the upper end of the thread having a substantially flat end face connecting the upper end of the tapered crest with the stem, the upper end of the thread also having a substantially flat top face extending away from the upper edge of its end face, said top face lying in a plane that is substantially radial to said stem, said flat end face being inclined downwardly away from the adjoining flat top face, and a resilient washer on the stem between the head and thread.

2. A self-locking fastener according to claim 1, in which there are a plurality of said threads equally spaced apart with their flat top faces all lying in said plane.

3. A self-locking fastener according to claim 2, in which there are only three of said threads.

4. A self-locking fastener according to claim 2, in which there are only three of said threads, and the lower end of each tapered crest is disposed below the flat top face of the adjacent thread.
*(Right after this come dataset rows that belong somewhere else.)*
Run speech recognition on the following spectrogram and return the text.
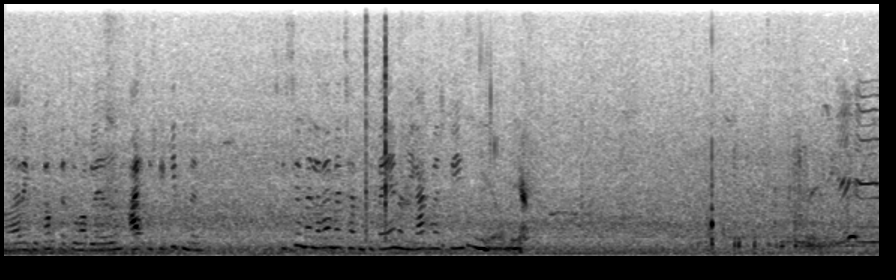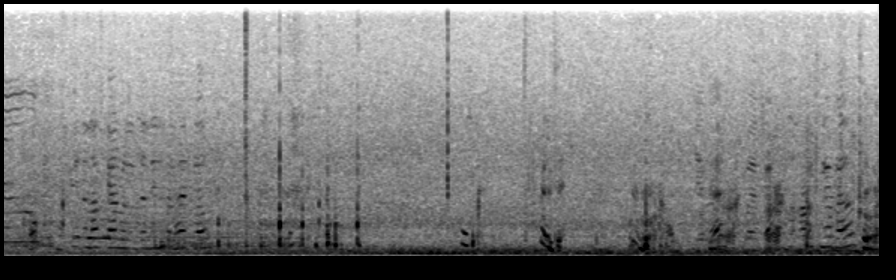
Ja, den kan dufte, at du har blade. Ej, du skal give den den. Du skal simpelthen lade være med at tage den tilbage, når vi er i gang med at spise. Ja. Oh, måske den også gerne vil, den lille vil have et blad. Altså, Ja? Hvad så? Har ikke flere blade.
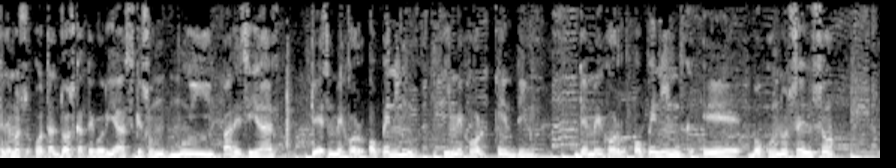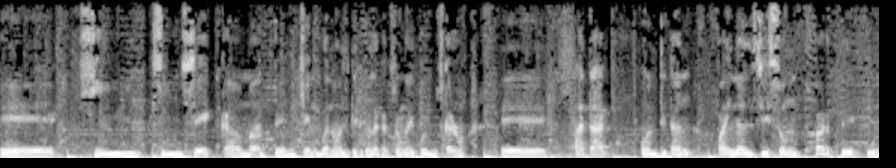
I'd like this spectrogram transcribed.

Referenced by
Citing PatentFiling datePublication dateApplicantTitle
US3711138 *Jan 27, 1970Jan 16, 1973Davis Ind Equipment LtdFastening devices
US3942405 *Sep 23, 1974Mar 9, 1976John Bradley WagnerPiercing sharp pointed gypsum board screw for metal studs
US4241638 *Feb 26, 1979Dec 30, 1980Kabushiki Kaisha Yamashina SeikoshoSelf-extruding fastener
US4875818 *Aug 27, 1985Oct 24, 1989Elco Industries, Inc.Screw having a sealing washer
US5443509 *Dec 10, 1992Aug 22, 1995Linvatec CorporationInterference bone-fixation screw with multiple interleaved threads
US6059294 *Dec 27, 1996May 9, 2000Valeo Systems D'essuyageWindscreen wiper mechanism having improved guiding and sealing means for the passage of a driving shaft through a panel
US6065919 *Aug 9, 1999May 23, 2000Peck; Philip D.Self-tapping screw with an improved thread design
US6349739May 7, 1999Feb 26, 2002Caterpillar Inc.Multi-component metallic housing for a fluid
US6585740May 25, 2001Jul 1, 2003Synthes (U.S.A.)Bone screw
US7234888 *Apr 20, 2004Jun 26, 2007General Motors CorporationArrangements for anchoring items to automotive framing components
US8083769Nov 1, 2006Dec 27, 2011Depuy Mitek, Inc.Wired sutures
US8114128Nov 1, 2006Feb 14, 2012Depuy Mitek, Inc.Cannulated suture anchor
US8167906Nov 1, 2006May 1, 2012Depuy Mitek, Inc.Suture anchor with pulley
US8394123Nov 18, 2011Mar 12, 2013Depuy Mitek, Inc.Wired sutures
US8597328Mar 29, 2010Dec 3, 2013Depuy Mitek, LlcCannulated suture anchor
US20110014010 *Jul 20, 2009Jan 20, 2011Aztec Washer CompanyWasher with vulcanizate layer
US20110082338 *Sep 22, 2010Apr 7, 2011Tyco Healthcare Group LpPort fixation with varying thread pitch
EP0008134A1 *Aug 16, 1979Feb 20, 1980McPherson's LimitedChip catching washers
EP0121108A1 *Mar 1, 1984Oct 10, 1984Richard C. LavertySelf-drilling and self-extruding screw
EP0544613A1 *Nov 4, 1992Jun 2, 1993HILTI AktiengesellschaftSelf-threading screw
WO2005102194A2 *Feb 10, 2005Nov 3, 2005Brodke DarrelDouble lead bone screw
Classifications
U.S. Classification411/412, 411/938, 411/531
International ClassificationF16B25/00
Cooperative ClassificationF16B25/0031, F16B25/0068, F16B25/00, Y10S411/938
European ClassificationF16B25/00G1D, F16B25/00C4, F16B25/00